- [Your assignment]
Leave out all lines before the one containing "I don't know", and copy that line and all the rest below it exactly.

Start of Input for this task

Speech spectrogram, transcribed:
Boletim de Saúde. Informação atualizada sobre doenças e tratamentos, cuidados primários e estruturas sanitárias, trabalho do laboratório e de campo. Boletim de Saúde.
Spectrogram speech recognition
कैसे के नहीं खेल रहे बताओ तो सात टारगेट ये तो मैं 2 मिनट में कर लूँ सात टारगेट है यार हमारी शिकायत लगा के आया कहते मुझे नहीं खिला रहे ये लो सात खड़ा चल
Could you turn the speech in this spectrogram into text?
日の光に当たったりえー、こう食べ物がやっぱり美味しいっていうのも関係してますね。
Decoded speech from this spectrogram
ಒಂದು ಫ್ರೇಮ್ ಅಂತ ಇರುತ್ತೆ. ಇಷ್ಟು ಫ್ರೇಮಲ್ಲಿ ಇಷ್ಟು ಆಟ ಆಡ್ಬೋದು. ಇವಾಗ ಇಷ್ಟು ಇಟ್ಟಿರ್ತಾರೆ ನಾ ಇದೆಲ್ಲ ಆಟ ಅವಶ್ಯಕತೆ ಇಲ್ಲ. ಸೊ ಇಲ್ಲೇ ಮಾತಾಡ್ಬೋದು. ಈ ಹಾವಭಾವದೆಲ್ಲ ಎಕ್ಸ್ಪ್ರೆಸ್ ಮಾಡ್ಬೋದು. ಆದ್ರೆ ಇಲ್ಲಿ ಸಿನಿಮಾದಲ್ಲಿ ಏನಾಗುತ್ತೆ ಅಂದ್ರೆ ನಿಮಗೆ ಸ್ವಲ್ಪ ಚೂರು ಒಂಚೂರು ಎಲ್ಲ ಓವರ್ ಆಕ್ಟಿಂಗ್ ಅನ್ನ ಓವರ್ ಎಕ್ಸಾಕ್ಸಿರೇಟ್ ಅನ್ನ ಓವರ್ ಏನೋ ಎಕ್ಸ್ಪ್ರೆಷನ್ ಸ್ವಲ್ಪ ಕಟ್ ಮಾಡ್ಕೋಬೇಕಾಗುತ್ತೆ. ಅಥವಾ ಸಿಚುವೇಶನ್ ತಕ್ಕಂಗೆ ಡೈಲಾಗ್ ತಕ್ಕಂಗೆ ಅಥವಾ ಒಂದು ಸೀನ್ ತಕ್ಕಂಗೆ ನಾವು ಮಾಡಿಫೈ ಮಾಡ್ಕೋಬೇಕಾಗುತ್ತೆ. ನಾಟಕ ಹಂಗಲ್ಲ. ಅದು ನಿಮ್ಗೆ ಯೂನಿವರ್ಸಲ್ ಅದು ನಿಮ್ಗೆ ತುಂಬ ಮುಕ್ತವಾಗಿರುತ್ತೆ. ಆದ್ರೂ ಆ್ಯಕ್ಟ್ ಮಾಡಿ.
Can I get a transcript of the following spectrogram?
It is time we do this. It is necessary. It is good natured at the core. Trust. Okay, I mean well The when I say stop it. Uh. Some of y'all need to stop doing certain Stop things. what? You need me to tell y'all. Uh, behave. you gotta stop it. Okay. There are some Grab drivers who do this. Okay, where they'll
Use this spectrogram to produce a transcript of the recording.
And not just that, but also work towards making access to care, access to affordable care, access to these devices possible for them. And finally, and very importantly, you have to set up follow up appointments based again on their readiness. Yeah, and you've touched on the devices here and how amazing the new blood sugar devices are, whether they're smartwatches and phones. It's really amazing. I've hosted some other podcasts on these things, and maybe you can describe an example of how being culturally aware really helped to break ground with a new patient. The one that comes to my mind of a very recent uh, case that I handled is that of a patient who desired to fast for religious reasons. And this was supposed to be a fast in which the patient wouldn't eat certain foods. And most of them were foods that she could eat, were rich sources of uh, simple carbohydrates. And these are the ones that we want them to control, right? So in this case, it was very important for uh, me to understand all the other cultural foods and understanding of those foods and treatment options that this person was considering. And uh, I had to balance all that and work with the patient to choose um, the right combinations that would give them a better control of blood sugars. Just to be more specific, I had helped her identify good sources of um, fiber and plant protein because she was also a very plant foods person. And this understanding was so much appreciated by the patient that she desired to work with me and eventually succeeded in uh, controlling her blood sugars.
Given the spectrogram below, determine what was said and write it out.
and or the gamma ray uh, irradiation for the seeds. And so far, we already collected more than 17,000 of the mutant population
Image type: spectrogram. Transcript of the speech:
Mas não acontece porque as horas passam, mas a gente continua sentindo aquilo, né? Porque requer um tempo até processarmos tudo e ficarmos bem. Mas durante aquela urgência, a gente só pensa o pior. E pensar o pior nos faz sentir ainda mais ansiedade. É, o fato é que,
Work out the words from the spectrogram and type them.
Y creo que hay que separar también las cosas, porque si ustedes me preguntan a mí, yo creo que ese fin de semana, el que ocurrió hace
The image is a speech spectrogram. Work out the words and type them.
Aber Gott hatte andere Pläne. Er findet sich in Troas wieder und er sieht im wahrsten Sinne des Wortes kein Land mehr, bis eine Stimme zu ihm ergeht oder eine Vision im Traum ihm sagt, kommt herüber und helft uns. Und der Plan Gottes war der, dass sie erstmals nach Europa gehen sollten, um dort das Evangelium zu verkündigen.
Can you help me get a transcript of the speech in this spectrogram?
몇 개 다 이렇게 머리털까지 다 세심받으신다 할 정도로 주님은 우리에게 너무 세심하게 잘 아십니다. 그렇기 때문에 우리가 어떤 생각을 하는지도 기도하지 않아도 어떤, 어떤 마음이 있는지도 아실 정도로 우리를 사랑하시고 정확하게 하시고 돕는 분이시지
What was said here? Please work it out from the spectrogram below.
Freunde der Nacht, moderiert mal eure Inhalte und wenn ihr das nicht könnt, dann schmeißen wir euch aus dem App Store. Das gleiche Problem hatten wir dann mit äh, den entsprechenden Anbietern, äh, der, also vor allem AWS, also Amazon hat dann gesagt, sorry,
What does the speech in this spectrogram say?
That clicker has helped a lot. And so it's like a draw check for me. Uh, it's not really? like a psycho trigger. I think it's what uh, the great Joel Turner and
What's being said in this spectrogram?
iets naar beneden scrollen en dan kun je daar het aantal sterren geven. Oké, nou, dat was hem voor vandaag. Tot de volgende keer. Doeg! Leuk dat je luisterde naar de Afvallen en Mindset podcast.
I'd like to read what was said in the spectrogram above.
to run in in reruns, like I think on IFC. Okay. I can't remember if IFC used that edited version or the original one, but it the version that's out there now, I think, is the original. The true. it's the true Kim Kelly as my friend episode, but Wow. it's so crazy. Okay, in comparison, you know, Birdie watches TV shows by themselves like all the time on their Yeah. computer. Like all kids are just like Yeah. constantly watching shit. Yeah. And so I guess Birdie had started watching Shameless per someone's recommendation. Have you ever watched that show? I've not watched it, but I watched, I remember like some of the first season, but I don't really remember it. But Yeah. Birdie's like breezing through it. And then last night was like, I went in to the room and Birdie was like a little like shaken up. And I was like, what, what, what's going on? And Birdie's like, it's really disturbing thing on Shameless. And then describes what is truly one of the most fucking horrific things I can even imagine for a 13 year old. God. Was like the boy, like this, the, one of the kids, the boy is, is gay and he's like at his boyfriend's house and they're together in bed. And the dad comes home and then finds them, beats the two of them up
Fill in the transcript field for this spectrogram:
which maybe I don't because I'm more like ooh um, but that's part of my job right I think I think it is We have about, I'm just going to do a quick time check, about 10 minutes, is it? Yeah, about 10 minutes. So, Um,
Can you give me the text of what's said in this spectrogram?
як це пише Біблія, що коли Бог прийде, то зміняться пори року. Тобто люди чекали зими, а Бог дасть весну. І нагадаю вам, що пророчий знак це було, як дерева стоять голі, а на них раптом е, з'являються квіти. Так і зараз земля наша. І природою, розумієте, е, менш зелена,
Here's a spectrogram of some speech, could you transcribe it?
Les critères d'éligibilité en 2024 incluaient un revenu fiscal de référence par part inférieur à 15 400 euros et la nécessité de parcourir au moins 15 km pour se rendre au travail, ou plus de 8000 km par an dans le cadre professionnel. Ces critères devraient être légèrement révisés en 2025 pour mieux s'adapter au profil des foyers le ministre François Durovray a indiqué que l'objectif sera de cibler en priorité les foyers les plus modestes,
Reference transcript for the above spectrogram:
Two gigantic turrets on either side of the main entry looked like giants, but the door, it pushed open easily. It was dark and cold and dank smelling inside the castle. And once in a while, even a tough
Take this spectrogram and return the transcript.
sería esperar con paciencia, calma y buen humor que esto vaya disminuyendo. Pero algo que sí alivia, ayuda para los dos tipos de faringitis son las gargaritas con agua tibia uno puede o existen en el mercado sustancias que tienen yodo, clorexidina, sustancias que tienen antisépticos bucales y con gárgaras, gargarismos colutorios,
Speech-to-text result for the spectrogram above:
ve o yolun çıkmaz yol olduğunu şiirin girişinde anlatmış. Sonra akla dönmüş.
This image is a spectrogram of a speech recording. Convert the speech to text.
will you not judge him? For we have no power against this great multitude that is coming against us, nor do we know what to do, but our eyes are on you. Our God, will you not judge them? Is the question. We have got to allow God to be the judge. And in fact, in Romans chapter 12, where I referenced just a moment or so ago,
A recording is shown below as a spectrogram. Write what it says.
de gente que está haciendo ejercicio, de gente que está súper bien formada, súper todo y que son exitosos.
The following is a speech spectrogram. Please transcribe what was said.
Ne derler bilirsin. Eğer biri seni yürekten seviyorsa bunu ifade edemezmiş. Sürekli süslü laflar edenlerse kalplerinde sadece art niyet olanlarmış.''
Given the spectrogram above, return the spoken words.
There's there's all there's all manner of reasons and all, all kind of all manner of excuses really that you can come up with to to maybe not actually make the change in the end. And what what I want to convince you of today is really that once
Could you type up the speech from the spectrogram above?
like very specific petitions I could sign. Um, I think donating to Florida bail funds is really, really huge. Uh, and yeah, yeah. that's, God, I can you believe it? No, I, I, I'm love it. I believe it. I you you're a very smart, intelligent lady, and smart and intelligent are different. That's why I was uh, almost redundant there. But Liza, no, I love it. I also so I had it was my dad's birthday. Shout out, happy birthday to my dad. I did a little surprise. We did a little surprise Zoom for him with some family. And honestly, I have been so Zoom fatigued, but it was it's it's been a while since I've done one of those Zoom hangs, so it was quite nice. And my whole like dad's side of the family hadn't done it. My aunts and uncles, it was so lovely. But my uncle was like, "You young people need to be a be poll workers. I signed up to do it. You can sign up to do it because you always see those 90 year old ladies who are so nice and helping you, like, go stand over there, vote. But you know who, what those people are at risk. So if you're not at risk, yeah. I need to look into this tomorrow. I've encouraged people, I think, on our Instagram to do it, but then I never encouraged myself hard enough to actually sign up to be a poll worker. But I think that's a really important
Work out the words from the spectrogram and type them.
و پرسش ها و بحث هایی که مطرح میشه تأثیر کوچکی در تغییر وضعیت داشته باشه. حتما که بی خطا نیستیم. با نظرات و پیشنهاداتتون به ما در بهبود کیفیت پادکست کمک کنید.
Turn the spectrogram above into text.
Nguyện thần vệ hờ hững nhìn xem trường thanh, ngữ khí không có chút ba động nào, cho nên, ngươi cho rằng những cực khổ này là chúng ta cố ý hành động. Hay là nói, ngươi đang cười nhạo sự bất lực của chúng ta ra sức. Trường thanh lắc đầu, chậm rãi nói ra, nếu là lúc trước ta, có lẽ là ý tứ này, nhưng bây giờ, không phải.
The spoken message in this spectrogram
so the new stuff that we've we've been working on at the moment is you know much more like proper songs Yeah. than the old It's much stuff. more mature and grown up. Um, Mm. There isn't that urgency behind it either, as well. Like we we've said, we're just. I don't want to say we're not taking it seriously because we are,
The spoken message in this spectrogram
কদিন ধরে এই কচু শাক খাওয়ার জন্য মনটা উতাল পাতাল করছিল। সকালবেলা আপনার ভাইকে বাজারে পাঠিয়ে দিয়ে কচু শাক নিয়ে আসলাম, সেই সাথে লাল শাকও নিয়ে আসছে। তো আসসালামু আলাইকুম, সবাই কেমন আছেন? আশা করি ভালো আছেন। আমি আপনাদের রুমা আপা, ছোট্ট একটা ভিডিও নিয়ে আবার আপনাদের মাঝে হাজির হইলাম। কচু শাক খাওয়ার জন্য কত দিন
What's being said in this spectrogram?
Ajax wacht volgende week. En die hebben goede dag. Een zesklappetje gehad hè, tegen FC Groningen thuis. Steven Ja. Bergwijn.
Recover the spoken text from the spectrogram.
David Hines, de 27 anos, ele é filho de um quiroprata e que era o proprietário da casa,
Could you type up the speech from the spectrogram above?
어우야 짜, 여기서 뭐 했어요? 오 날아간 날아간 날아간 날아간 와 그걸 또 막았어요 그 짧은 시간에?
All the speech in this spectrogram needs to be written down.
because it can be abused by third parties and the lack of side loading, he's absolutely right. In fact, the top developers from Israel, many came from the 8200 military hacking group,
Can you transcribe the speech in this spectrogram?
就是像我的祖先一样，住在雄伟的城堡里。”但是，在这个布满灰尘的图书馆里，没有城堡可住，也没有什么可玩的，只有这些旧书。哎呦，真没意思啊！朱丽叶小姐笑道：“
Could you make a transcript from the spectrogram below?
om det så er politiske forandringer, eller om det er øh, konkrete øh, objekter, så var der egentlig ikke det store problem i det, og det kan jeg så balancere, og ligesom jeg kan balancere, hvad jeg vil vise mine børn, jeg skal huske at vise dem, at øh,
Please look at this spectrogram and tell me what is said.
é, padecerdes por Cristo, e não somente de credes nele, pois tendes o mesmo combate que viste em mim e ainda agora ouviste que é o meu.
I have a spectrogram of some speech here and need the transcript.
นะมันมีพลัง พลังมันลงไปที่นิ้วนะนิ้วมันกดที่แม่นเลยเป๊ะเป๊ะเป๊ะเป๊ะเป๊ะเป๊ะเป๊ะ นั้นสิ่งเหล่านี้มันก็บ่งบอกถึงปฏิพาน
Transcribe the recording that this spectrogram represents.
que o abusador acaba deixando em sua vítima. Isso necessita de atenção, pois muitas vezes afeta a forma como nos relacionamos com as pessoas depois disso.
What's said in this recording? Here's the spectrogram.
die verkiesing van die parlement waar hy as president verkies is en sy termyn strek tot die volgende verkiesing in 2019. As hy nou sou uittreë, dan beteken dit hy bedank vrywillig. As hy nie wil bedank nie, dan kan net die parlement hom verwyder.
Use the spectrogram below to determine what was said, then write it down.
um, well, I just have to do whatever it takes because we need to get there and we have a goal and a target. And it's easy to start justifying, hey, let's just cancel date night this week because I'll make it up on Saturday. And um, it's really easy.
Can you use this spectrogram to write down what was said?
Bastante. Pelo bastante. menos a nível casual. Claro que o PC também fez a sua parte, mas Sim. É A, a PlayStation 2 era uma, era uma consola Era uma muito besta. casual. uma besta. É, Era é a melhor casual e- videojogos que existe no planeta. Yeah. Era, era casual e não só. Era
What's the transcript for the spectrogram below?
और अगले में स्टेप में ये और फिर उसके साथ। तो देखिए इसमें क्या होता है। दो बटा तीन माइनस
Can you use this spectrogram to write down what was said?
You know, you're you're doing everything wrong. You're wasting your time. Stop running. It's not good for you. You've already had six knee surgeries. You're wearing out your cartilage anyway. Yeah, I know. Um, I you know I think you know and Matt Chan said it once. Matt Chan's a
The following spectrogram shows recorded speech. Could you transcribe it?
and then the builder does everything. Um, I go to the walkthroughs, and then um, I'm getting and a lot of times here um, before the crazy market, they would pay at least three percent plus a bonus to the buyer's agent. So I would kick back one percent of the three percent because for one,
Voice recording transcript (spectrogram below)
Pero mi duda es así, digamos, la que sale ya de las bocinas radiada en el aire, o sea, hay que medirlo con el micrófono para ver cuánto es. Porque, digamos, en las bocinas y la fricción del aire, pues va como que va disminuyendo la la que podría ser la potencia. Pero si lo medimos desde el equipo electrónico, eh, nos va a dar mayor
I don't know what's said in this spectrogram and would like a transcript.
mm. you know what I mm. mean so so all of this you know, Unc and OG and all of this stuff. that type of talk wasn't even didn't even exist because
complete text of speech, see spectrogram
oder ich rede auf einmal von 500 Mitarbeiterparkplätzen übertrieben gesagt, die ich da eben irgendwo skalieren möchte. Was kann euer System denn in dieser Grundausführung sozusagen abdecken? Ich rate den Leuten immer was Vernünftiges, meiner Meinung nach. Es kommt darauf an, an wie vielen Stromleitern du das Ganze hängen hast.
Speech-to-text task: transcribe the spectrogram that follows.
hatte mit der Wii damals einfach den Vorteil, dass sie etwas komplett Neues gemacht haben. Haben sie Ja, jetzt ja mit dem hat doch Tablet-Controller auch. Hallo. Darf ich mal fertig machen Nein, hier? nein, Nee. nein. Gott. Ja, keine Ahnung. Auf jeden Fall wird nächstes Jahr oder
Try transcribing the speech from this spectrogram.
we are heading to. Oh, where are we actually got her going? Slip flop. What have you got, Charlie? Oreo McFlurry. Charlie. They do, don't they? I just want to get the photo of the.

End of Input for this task

- [Exercise solution]
I don't know what's said in this spectrogram and would like a transcript.
mm. you know what I mm. mean so so all of this you know, Unc and OG and all of this stuff. that type of talk wasn't even didn't even exist because
complete text of speech, see spectrogram
oder ich rede auf einmal von 500 Mitarbeiterparkplätzen übertrieben gesagt, die ich da eben irgendwo skalieren möchte. Was kann euer System denn in dieser Grundausführung sozusagen abdecken? Ich rate den Leuten immer was Vernünftiges, meiner Meinung nach. Es kommt darauf an, an wie vielen Stromleitern du das Ganze hängen hast.
Speech-to-text task: transcribe the spectrogram that follows.
hatte mit der Wii damals einfach den Vorteil, dass sie etwas komplett Neues gemacht haben. Haben sie Ja, jetzt ja mit dem hat doch Tablet-Controller auch. Hallo. Darf ich mal fertig machen Nein, hier? nein, Nee. nein. Gott. Ja, keine Ahnung. Auf jeden Fall wird nächstes Jahr oder
Try transcribing the speech from this spectrogram.
we are heading to. Oh, where are we actually got her going? Slip flop. What have you got, Charlie? Oreo McFlurry. Charlie. They do, don't they? I just want to get the photo of the.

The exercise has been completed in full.